I don’t usually respond to political memes, because it’s the equivalent of arguing with a mentally ill brick wall.
But I’ve come across a couple that are currently making the rounds that I feel are worthy of a response, because they try to make intelligent points – or what they imagine are intelligent points. So okay. 1. Conservatives are grown-ups (unlike “takers”)
This is a variation on an old favorite in conservative circles: personal responsibility. Paying yr own way is a virtue. Relying on govt programs is not, because people who use govt programs are “takers”: lazy irresponsible children who demand everything be handed to them by the nanny state.
Which is really just another way of saying: “I resent the fact that other people can take my tax money and buy stuff I have to pay for myself.”
As you might imagine, I don’t agree with this, partly because I personally don’t mind if my tax money is used to fund public services, but mainly because I think it’s based on a false premise: namely, that all people who use govt programs are freeloaders who aren’t willing to work and the equivalent of irresponsible children. Yes, some of them are. Many of them are not. So I think it’s unfair, unrealistic and mean to yank their safety net out from under them just because some people in the same net are loafers. Characterizing them as irresponsible children is oversimplistic and, well, lazy.

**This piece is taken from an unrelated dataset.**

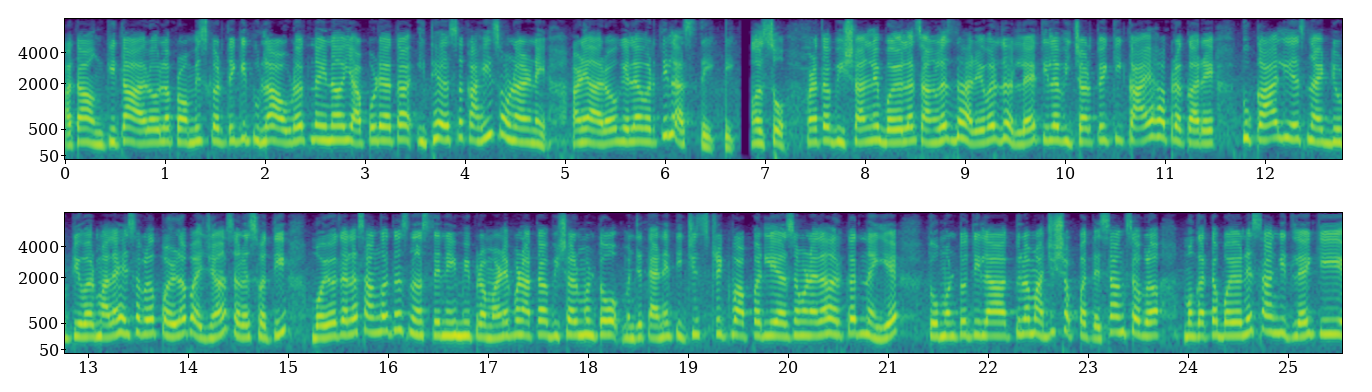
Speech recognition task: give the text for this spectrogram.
आता अंकिता आरवला प्रॉमिस करते की तुला आवडत नाही ना यापुढे आता इथे असं काहीच होणार नाही. आणि आरव गेल्यावरती लाजते. असो पण आता विशालने बयोला चांगलंच धारेवर धरलंय. तिला विचारतोय की काय हा प्रकार आहे? तू का आलीयस नाईट ड्युटीवर मला हे सगळं कळलं पाहिजे हां सरस्वती. बयो त्याला सांगतच नसते नेहमीप्रमाणे पण आता विशाल म्हणतो म्हणजे त्याने तिचीच ट्रिक वापरली आहे असं म्हणायला हरकत नाही आहे तो म्हणतो तिला तुला माझी शपथ आहे सांग सगळं. मग आता बयोने सांगितलं आहे की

I also don't really buy into the libertarian fantasy that participation in society should be based solely on your ability to pay for basic necessities, and that if you can’t afford birth control, food, a mortgage, college education or a cell phone, yr not entitled to have them. We can argue over whether things like college and cell phones count as necessities, perhaps. But that’s a different argument from whether people who can’t afford to pay for them on their own are lazy irresponsible children. That’s just an excuse to pretend that people who can’t make ends meet or keep up with the rest of society only have themselves to blame, and therefore are not yr problem. 2. If you don’t vote, Trump happens
This is usually forwarded by left-leaning people worried that voter apathy leads to people like Trump winning the the White House – or worse, Bernie Sanders losing the Demo nomination to Hillary Clinton.
I’m all for voter participation, but I have a problem with the argument that if everyone votes, then good candidates will win (and by “good” they usually mean “the specific candidate I’ve been supporting with every other meme that I post here”). Actually there’s no guarantee that a higher turnout will swing a particular result, except in retrospect, when you can point to examples where, say, your party had only 25% voter turnout while the opposition party had 45% voter turnout. But the party base usually only accounts for about 30% of the electorate. The remaining unaffiliated 40% could go either way depending on all kinds of factors. So if you have 100% voter turnout, the opposition candidate could still win.
Put another way, if you have 100% turnout and yr candidate still loses, is that better than if they lost with only (say) 40% turnout? And would you be more accepting of the result?
Also, people who forward memes like this tend to believe there is a stark difference between the two parties. Well, sure, if you believe every fool meme that pops up on yr Facebook feed catering to yr specific political bias. But many people don’t see all that much difference. To some people (including me to a point), the GOP and the Democratic Party suck in different ways, perhaps, but they still basically suck. I don’t belong to either party, and I haven’t been that happy with the POTUS choices offered to me since at least 1996. This year is a little different in the sense that both parties’ candidates are being pulled closer to the ideological fringe. But political polarization has made change even less likely, so I can’t blame people for thinking it doesn’t really matter who wins, we’re screwed anyway, so why bother?BONUS TRACK:
On a side note, I’ll add a comment about a related meme complaining about the Democratic use of superdelegates
, which at the moment is favoring Hillary. Sanders supporters are complaining this subverts the will of the people and that it's a plot by the DNC to steal the election for Hillary.
I’ve heard this one before back when people were complaining about the electoral college in 2000, where Al Gore won the pop vote but lost the electoral vote (Florida’s hanging chads notwithstanding.) I think that’s a valid discussion, but regarding the way the current superdelegate argument is being framed, I just have a few things to say about it:
1. Many of the people complaining about superdelegates don’t seem to understand how the process works (or how political parties work, for that matter).
2. Even of they do, I will bet good money that if the superdelegates were backing Sanders instead of Clinton, the Sanders supporters would not have a single bad thing to say about the superdelegate system.
3. If the GOP had a superdelegate system, it’s possible that the current frontrunners in the delegate count would not be Donald Trump and Ted Cruz.
Of course I realize that Sanders fans are delighted at having Trump or Cruz as the GOP nominee, because they’re pretty sure America as a whole won’t vote for the crazy guy. But think of it this way: one of the purposes of the electoral college is to give political parties the ability to prevent The American Voters from electing any dangerous demagogue yahoo who knows how to work the rubes. (The superdelegate system serves a similar purpose.) So if you want the pop vote to determine all election outcomes, that’s fine – just remember that sometimes the population doesn’t always make the smartest decisions about who would make a good POTUS.
Trump and Cruz are getting closer and closer to proving that.
It can’t happen here,
This is dF